Man alive. In my voice sessions, I more and more frequently find the big, clear, deep, bell-like center of my voice and hear suggestions of color that I don't hear elsewhere... especially on stage. Oh, the frustration! Doing Banquo outside, I'm not getting anything like the production or clarity I get in the rehearsal room. Christie Hernquist (Lady M.) and Brian Rooney (M.) can be heard clearly in the way that the rest of the cast is struggling for. The roof of my mouth is raw (though not the back, which is good), and I sound to myself as if I'm yelling at the bottom of a lake. And the less I say about 'nuance,' the better. I ain't gett'n none. Again, Christie is doing better than the rest of us. In fact, she's quite remarkable, especially since this is her first verse show.

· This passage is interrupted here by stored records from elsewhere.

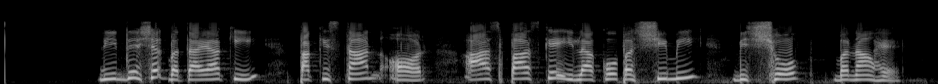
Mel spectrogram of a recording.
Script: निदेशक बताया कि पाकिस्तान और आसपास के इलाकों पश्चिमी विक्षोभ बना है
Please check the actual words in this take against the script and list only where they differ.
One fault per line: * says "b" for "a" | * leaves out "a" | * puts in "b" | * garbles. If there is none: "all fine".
all fine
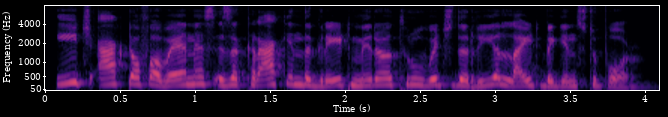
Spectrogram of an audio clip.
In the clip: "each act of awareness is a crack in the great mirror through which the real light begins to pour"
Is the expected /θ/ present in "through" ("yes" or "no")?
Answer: no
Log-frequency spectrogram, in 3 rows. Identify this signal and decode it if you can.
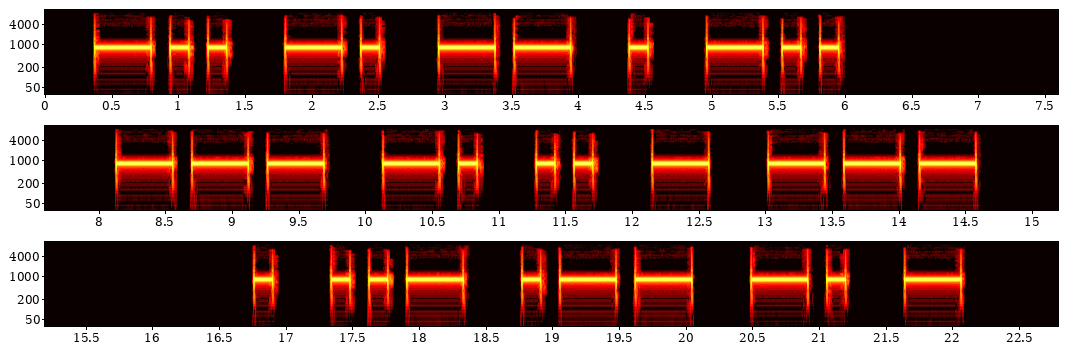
Morse code, heard as a keyed tone, about 8 wpm, 800 Hz. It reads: DNMED ONITO EUWNT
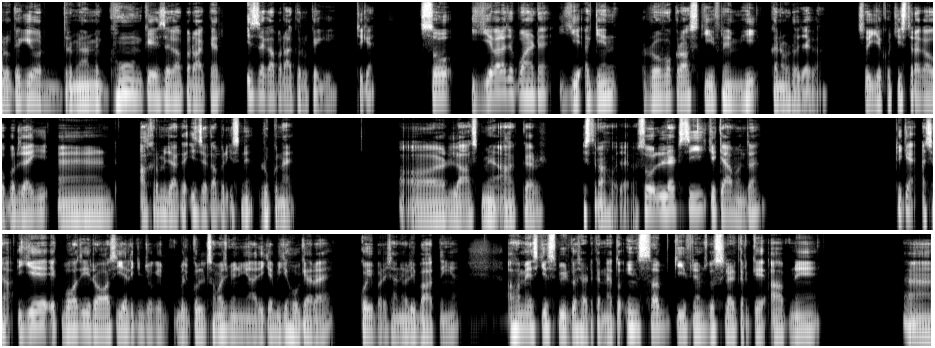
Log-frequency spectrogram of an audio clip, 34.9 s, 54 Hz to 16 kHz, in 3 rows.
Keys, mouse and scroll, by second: 5.9 click, 7.2 right click, 9.1-13.0 drag, 15.8-20.1 drag, 20.0 space, 22.3-23.3 drag, 23.8-24.4 shift+scroll up 1, 27.1-29.3 drag.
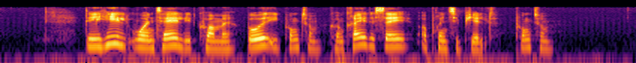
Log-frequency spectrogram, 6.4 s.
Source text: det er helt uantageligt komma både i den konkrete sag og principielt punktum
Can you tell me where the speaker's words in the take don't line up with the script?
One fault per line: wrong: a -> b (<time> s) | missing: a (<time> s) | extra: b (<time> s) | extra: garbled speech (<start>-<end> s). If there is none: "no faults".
wrong: den -> punktum (2.8 s)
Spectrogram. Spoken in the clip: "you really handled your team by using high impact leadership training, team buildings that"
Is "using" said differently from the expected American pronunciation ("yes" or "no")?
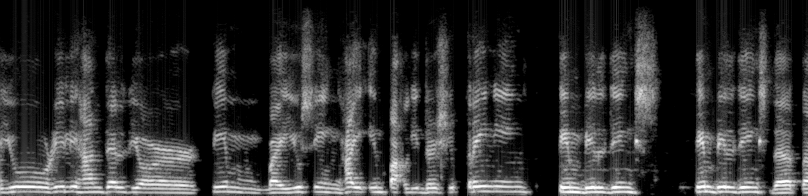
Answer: yes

The space we're working in is particularly difficult, I must add. It's big. It's outdoors. 'Nuf said.
Of course, this hasn't been a great day, all around. Today's voice session was a bit rough--it was odd, in fact, since my voice sounded GREAT but I couldn't find pitch to save my life. Also, I'm stinging a little from having lost a couple of parts in auditions lately, parts I should have been able to get (I was just the right type for one.)
What should I change in audition? Focus better. Make better, bigger decisions about objectives, work more quickly with impromptu 'as ifs,' and take a few frigg'n risks. The last part I think I should have gotten went to a an actor I consider to be weaker than me (in my hubris--what, me, hubris? You're shocked?), but he came in with a ballsy audition and sold the jokes. So, good on him. I gotta do my homework (yes, Neal, baby, I hear you--let myself breathe into where I am, and don't worry about 'stepping up.' The point is well taken.)
This weekend, between run-throughs, I'm getting to work on a business plan for PENDLETON. I have some ideas about what distinquishes Neal and I as a creative team, and will begin to jot them out as a blue print for researching and structuring our pitch and road map. I think we have something good in PENDLETON. Neal also wants to begin workshopping it soon, which is going to be a lot of fun, and deeply informative. The actor who plays a key part--Zach Sherman--is exciting on screen, Neal's a terrific writer, the theme is good, we get to horse around in eastern Oregon, I get to act, and learn how to put a film together. It doesn't reall get better than that. There now. I feel better already.
I'm also finding ideas coming in on me for a series of Bogosian-style monologues, at a friend's suggestion. I have a working theme and I may have a literary source to work from. I'll learn a lot and stretch myself by putting these on the page, into workshop, and on camera.